But this jab struck a tender spot. He sees the sticker as a purely political matter. I see it as unquestionably racial. I drew blood when I pointed this out, and our conversation took that ugly turn.

But for me, those who question President Obama's citizenship are sending me a personal message: If your father came from somewhere else and isn't white, then you may not be American enough. To them, I'll always be an outsider.

Thing is, my cousin's husband isn't one of those people. Far from it. He and my cousin have adopted three Chinese orphans. He'll never, ever tell them they're not as American as their blond, blue-eyed brother — and I wouldn't dare anyone to try.

He has heard people say his children should go back to where they came from, and he has always put a stop to it. So I don't understand what's so funny about that bumper sticker.

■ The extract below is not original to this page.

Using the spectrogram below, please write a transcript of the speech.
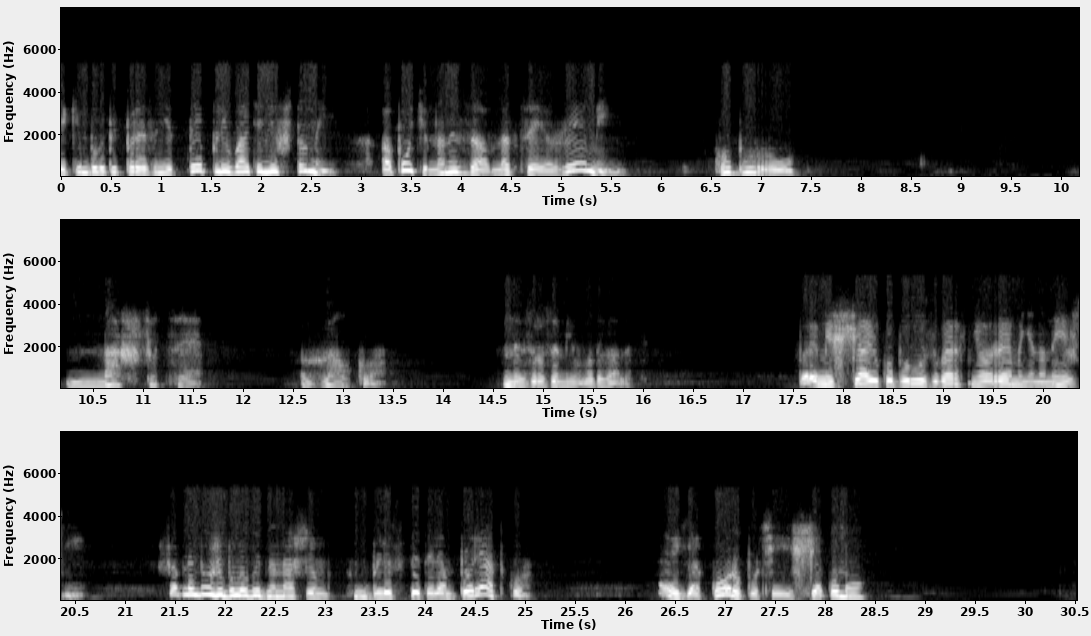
яким були підперезані теплі ватяні штани, а потім нанизав на цей ремінь кобуру. Нащо це, Галко? не зрозумів Ладгалець. Переміщаю кобуру з верхнього ременя на нижній, щоб не дуже було видно нашим блюстителям порядку, я коропу чи ще кому.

She goes onto say:

Turns out, "What are you?" isn't a question for just funny-looking people like me. It's a question each one of us has to answer. And that answer, for all of us, isn't black or white.

What makes an American? Do you look at the color of someone skin and wonder where they are from? Have you ever made false assumptions regarding someone’s race and their nationality?

Karen Maunu

Saturday, December 5, 2009

Photo of the Week - Healed Heart for Austin

Austin is a little boy from our school in Jinjiang who had a really serious heart defect. His smile is so infectious! He had surgery last week and was just discharged. When his Ayi told him he would be having surgery and he smiled. Our hospital monitor told us that Austin was nervous but very brave ‘and didn’t cry’. We are so happy this beautiful child is now healed!